Notice, you also have indirectly access to read from my MySQL database, since I have whitelisted a couple of the Hypereval “snippets” Active Events. If you can break into my server, using a security flaw in Phosphorus Five, I will publicly admit that Phosphorus Five is insecure, and allow you to fill an article at my blog, with whatever content you want to fill it with. I will basically allow you to write a blog at my website, spreading anything you want to inform my users about, related to Phosphorus Five, me, and my person. And I will link to that article with a bold “warning” from the project’s GitHub page, at the top of its README.md file.
I have only one criterion. Obviously I cannot guarantee that Linux, Ubuntu, MySQL, Apache, or any of the other software pieces my box is using are safe – Even though I am pretty confident in that also these projects are pretty safe, considering the amount of security additions Phosphorus Five applies to your Linux box, as it is being installed. However, I will ask of you that you use a security hole in Phosphorus Five, and not a hole in any of its supporting software, and that you prove you did, by handing me a reproducible, which I can use to verify you used a security hole in Phosphorus Five, and not one in Linux or Apache etc …
Good luck! 😉
Epilogue; The next time you hear a mindless dogmatic belief, try to ask yourself 2 questions.
- What’s the motive of those putting forth the claims
- What is the context of what they are saying
For instance, lots of users will attack Phosphorus Five for using a server-side salt when hashing its passwords. This is completely irrelevant for a system such as Phosphorus Five, since its intention is to be an enterprise web application framework, with probably never more than maximum a 1,000 registered users. This means that the statistical probability of having two passwords collide, is so small, that the added complexity of creating a “per user based salt”, only results in added complexity, arguably reducing its security.
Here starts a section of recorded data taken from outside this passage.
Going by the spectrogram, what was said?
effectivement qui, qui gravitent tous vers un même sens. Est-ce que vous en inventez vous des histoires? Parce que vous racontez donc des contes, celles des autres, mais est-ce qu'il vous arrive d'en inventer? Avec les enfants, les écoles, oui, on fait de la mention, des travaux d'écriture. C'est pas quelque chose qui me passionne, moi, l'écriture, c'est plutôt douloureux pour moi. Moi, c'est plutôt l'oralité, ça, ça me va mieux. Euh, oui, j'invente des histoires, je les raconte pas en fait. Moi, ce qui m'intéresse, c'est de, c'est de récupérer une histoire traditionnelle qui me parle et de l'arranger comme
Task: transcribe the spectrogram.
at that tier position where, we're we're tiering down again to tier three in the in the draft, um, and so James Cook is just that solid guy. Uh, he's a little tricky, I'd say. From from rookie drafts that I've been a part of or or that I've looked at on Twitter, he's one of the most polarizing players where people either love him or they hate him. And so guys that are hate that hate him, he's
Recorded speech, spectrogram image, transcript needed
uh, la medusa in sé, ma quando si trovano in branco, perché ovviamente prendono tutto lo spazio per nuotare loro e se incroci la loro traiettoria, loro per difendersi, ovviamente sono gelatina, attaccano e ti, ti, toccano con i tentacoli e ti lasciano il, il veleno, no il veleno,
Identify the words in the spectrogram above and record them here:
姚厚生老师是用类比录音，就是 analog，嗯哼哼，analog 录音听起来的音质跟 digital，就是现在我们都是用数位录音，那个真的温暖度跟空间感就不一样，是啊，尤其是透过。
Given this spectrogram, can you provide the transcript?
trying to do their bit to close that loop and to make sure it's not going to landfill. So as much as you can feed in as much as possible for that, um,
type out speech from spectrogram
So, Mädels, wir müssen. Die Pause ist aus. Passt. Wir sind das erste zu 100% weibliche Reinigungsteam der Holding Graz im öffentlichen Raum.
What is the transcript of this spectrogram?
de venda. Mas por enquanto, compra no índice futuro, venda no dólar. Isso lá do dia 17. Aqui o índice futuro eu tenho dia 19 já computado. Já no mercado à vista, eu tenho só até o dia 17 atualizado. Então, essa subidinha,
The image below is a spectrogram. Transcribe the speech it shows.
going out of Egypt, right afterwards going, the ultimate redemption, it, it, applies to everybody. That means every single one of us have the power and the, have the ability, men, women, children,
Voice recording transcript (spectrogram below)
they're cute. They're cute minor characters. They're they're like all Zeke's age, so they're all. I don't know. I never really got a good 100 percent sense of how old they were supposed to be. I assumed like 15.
Security is always about “beating the odds”. And to be able to apply security adequately, you need to understand the context and the reasons for why we do things the way we do. Simply “following best practices”, without understanding the reasons why these were created in the first place, actually reduces security – Instead of improving it …
I also want to emphasise that my linux box, has not added a single additional security concern, beyond what the default installation script of Phosphorus Five applies. Still, I am willing to bet my honour on that you won’t be able to penetrate it – At least not due to a security hole in Phosphorus Five!